(Incidentally, the process by which a huckleberry infusion is made reminds me of high school chemistry: profoundly confusing. I plan to exorcise this latent educational demon in a subsequent article and interview with Neyah, who is a font of information on the subject of booze. Anyone who has read this far and wants to know more right away about huckleberry or other fruit infusions should email me to be put in touch with him.)
To complement my short tribute to the shrub, here are a few other vermouth drink recipes that, for the entertainment of friends, spouses, and significant others, are easier to reproduce at home:
The Bamboo Cocktail (aka The Punji Stick)
Carl introduced me to the classic Bamboo earlier this year. The straightforward version calls for an ounce or so each of fino (dry) sherry and vermouth with a dash of orange bitters. I’ve made it with amontillado sherry, which is off-dry and rich. It changes the profile of the drink (and the name, too, I suppose): it’s less delicate. This isn’t necessarily a bad thing–just different. When I tried the amontillado version on Rachael, she said it tasted like “bitter caramel with a citrus twist.”
On a visit to The Alembic in San Francisco, Daniel Hyatt told me, “What I like about mixing fino sherry with vermouth is it emphasizes the minerality and ‘citrusy-ness.’ I lean towards drier cocktails, anyway.” To illustrate his point, he made me a variation on the Bamboo, in which he substituted Curaçao liqueur for the orange bitters. He dubbed it “The Punji Stick.” The cocktail is dry and subtle, and it highlights the interplay between vermouth’s herbal flavors and the nutty-oxidative qualities of fino sherry. Curaçao accentuates the citrus character of the vermouth.
Equal parts (1 to 1½ oz. each) fino sherry and vermouth
Dash of Curaçao liqueur
Stir with ice and strain into a small wine glass, garnish with a twist of lemon peel.
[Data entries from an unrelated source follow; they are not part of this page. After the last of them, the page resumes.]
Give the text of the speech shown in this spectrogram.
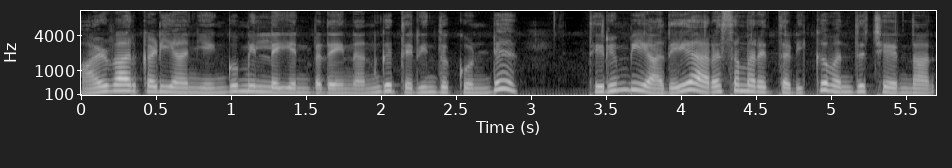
ஆழ்வார்க்கடியான் எங்குமில்லை என்பதை நன்கு தெரிந்து கொண்டு திரும்பி அதே அரசமரத்தடிக்கு வந்து சேர்ந்தான்.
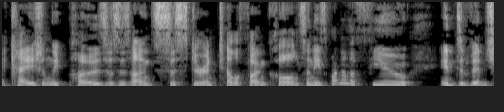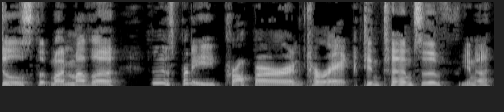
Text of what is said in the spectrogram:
occasionally pose as his own sister in telephone calls, and he's one of the few individuals that my mother was pretty proper and correct in terms of, you know,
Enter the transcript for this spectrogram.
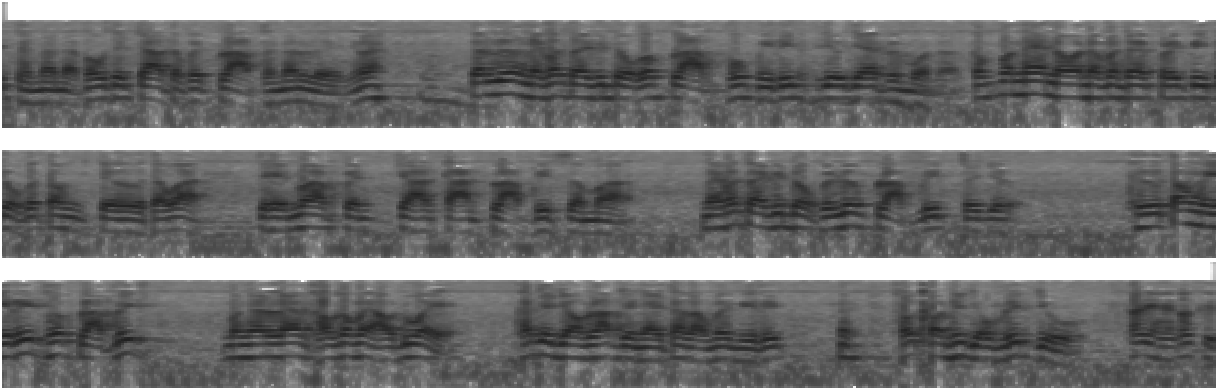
ฤทธิ์ทางนั้นแหะพระพุทธเจ้าต้องไปปราบทางนั้นเลยใช่ไหม ก็เรื่องในพระไตรปิฎกก็ปราบพวกมีฤทธิ์เยอะแยะไปหมดอะก็แน่นอนนะพระไตรปิฎกก็ต้องเจอ แต่ว่าจะเห็นว่าเป็นการการปราบฤทธิ์สมาในพระไตรปิฎกเป็นเรื่องปราบฤทธิ์จะเยอะ คือต้องมีฤทธิ์เพื่อปราบฤทธิ์ม่งั้นแล้วเขาก็ไม่เอาด้วย เขาจะยอมรับยังไงถ้าเราไม่มีฤทธิ์เขาเขานิยมฤทธิ์อยู่ ถ้าอย่างนั้นก็คือ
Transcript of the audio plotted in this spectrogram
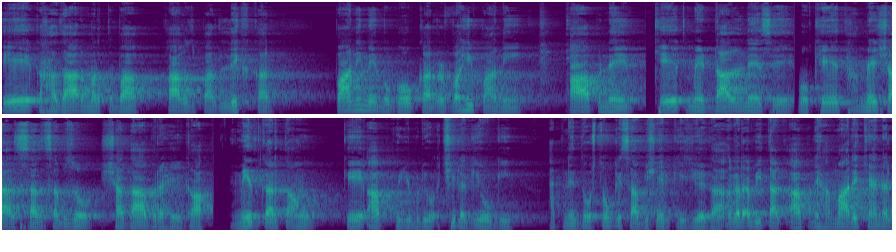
एक हज़ार मरतबा कागज़ पर लिख कर पानी में भिगो कर वही पानी आपने खेत में डालने से वो खेत हमेशा सरसब्ज शादाब रहेगा। उम्मीद करता हूँ कि आपको ये वीडियो अच्छी लगी होगी। अपने दोस्तों के साथ भी शेयर कीजिएगा। अगर अभी तक आपने हमारे चैनल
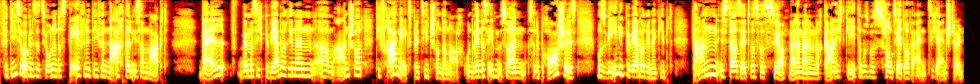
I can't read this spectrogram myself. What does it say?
für diese Organisationen das definitiv ein Nachteil ist am Markt weil, wenn man sich Bewerberinnen ähm, anschaut, die fragen explizit schon danach. Und wenn das eben so, ein, so eine Branche ist, wo es wenig Bewerberinnen gibt, dann ist das etwas, was ja meiner Meinung nach gar nicht geht. Da muss man schon sehr darauf ein, sich einstellen.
This drink is probably in a recipe book or bartenders’ manual somewhere. The version below was named by me for, as you might guess, our vermouth maker. I first heard his name mentioned in the Spanish diminutive a few years ago. A mutual friend called me from Carl’s apartment at 2:00 in the morning, midway through a late-night session of Sazeracs. During the call, a giant noise exploded through the phone into my ear. An ungodly heavy piece of iron furniture had gone crashing to the kitchen floor. “Carlito,” as our friend had called him then, was to blame. The name stuck and has awaited its own cocktail.
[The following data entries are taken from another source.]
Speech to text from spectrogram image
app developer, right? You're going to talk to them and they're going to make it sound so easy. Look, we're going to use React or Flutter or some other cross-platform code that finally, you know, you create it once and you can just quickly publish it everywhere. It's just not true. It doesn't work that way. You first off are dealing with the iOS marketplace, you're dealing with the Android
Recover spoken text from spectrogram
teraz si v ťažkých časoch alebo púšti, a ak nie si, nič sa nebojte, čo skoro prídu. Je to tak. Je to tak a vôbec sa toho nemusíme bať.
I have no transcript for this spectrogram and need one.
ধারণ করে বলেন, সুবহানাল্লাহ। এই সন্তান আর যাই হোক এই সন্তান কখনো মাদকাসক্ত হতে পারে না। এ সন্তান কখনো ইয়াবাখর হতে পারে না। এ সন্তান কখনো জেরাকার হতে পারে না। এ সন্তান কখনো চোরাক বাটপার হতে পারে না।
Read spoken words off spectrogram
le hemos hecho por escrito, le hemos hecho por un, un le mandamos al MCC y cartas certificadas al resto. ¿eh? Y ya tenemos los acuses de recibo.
1 oz. vermouth
1 oz. amontillado sherry
Pour all into a Champagne flute and stir.
The Sutton Sour
Heather Davis, who is one of the bartenders at Annabelle’s Bistro in downtown San Francisco, created a rye whiskey entry for “Science of Cocktails,” a mixology competition and fundraiser at The Exploratorium museum earlier this year. It struck me as funny, in an alarming sort of way, that the drink’s public debut was at a children’s museum. She based the recipe on The Sutton Sour, a popular cocktail at Annabelle’s that Heather and her colleagues make with bourbon.
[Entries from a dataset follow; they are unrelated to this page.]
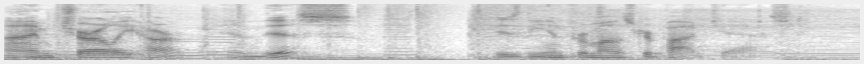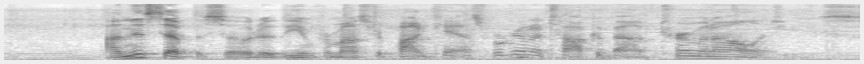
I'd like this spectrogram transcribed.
I'm Charlie Harp, and this is the InfoMonster Podcast. On this episode of the InfoMonster Podcast, we're going to talk about terminologies.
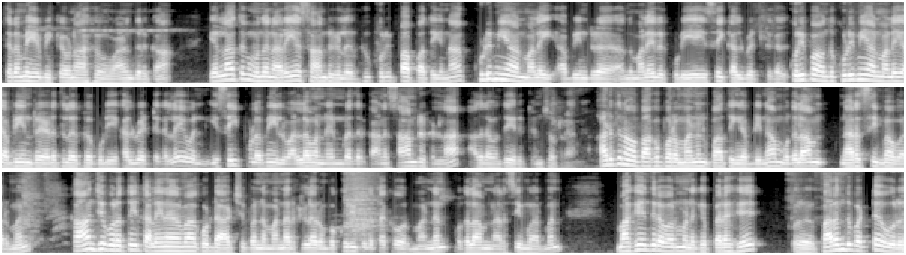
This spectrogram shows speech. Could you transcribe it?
திறமைகள் மிக்கவனாக வாழ்ந்திருக்கான். எல்லாத்துக்கும் வந்து நிறைய சான்றுகள் இருக்கு. குறிப்பா பாத்தீங்கன்னா குடுமியான் மலை அப்படின்ற அந்த மலையில இருக்கக்கூடிய இசை கல்வெட்டுகள். குறிப்பா வந்து குடுமியான் மலை அப்படின்ற இடத்துல இருக்கக்கூடிய கல்வெட்டுகள்ல இவன் இசை புலமையில் வல்லவன் என்பதற்கான சான்றுகள்லாம் அதுல வந்து இருக்குன்னு சொல்றாங்க. அடுத்து நம்ம பார்க்க போற மன்னன் பாத்தீங்க அப்படின்னா முதலாம் நரசிம்மவர்மன். காஞ்சிபுரத்தை தலைநகரமாக கொண்டு ஆட்சி பண்ண மன்னர்களில் ரொம்ப குறிப்பிடத்தக்க ஒரு மன்னன் முதலாம் நரசிம்மவர்மன். மகேந்திரவர்மனுக்கு பிறகு ஒரு பரந்துபட்ட ஒரு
1½ oz bourbon
1 oz vermouth
½ oz lemon juice
½ oz simple syrup
Dash of orange bitters
Stir with ice, strain into a martini glass.
The Daniel Hyatt Martini
No one in my experience does a better job than Dan Hyatt handling the two classic, infused beverages, vermouth and gin. He’s like a chef or winemaker who lets the ingredients or the grapes speak for themselves in the finished product.
2 oz. Beefeater gin
½ oz. vermouth
Dash of orange bitters
Stir with ice, strain into glass of preference.